The lightweight trousers, waterproof jacket and fleece I got in a sale at Mountain Warehouse and the wet wipes, antibacterial hand rub, small toothpaste and (the absolutely essential) Compeed blister plasters from Tesco.
I bought an Apple iPod Shuffle from Currys so I could listen to music on the plane/bus/trek and a solar charger for it (a YD-t011, which worked well, tied to my rucksack).
I also purchased ear-plugs and eye mask, which were really, really useful. Snoring can be an issue when tent/room sharing, and the ear-plugs worked well. The eye mask, too, was great for helping me get to sleep.
The lightweight running shoes were by Inov8 – called ‘Roclite’ 315’s. The reviews I had read online said that they were perfect for running through sand, as it simply flowed out through the fabric as quickly as it went in. That seemed a good idea.

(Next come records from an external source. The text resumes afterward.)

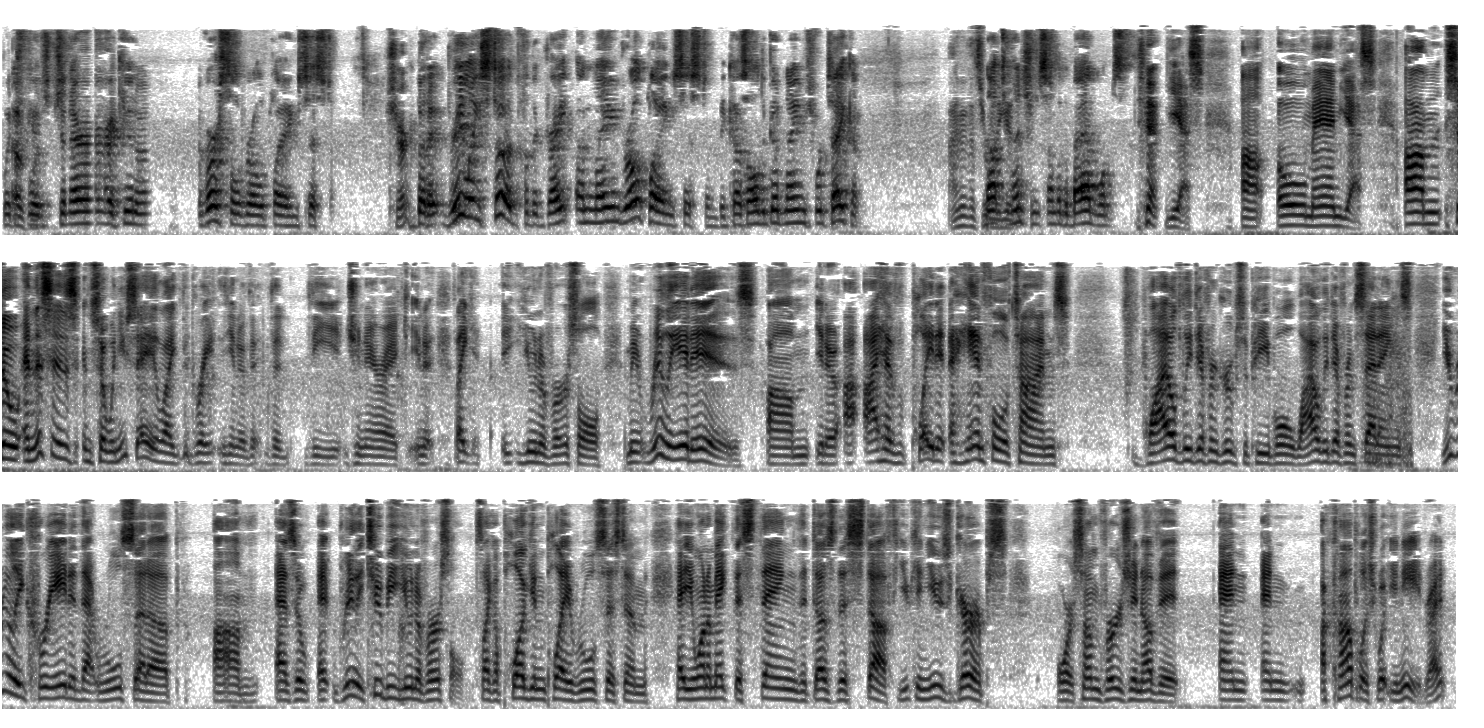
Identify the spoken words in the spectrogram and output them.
which Okay. was Generic Universal Role Playing System. Sure. But it really stood for the Great Unnamed Role Playing System because all the good names were taken. I think that's really Not to good. mention some of the bad ones. yes. Uh, oh man, yes. Um, so, and this is, and so when you say like the great, you know, the, the, the generic, you know, like universal, I mean, really it is. Um, you know, I, I have played it a handful of times, wildly different groups of people, wildly different settings. You really created that rule setup um, as a it really to be universal. It's like a plug and play rule system. Hey, you want to make this thing that does this stuff? You can use GURPS or some version of it and and accomplish what you need, right?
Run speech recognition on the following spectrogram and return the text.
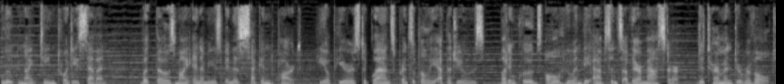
Luke 19:27. But those my enemies in this second part, he appears to glance principally at the Jews, but includes all who in the absence of their master, determined to revolt.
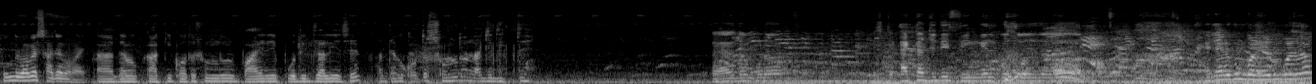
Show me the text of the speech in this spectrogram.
সুন্দরভাবে সাজানো হয়। আর দেখো কাকি কত সুন্দর বাইরে প্রদীপ জ্বালিয়েছে। আর দেখো কত সুন্দর লাগছে দেখতে। একদম পুরো একটা যদি সিঙ্গেল এটা এরকম করে এরকম করে দাও।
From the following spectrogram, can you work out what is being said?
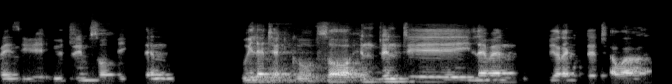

Several bloggers had worn them for ‘desert running’ – so a 51 year-old ex-musician ambling through the Sahara for a few days should be a breeze.
The socks I bought were by Peter Storm – Unisex Multi-active Coolmax Liner Socks. The girl at Millets told me that they would be great for a long trek. They had special pouches to gather the sweat away from sensitive areas.
I never want to see those socks again.
** * * * * * * * * **
Thanks to David Madden for the good photos.
Thanks to Chris & Linda Kelly for the day pack – that I’ve still got. Ha!
Thanks to Nicola Rose for asking me to go.
Thanks to Imlil Trek Holidays & Jamal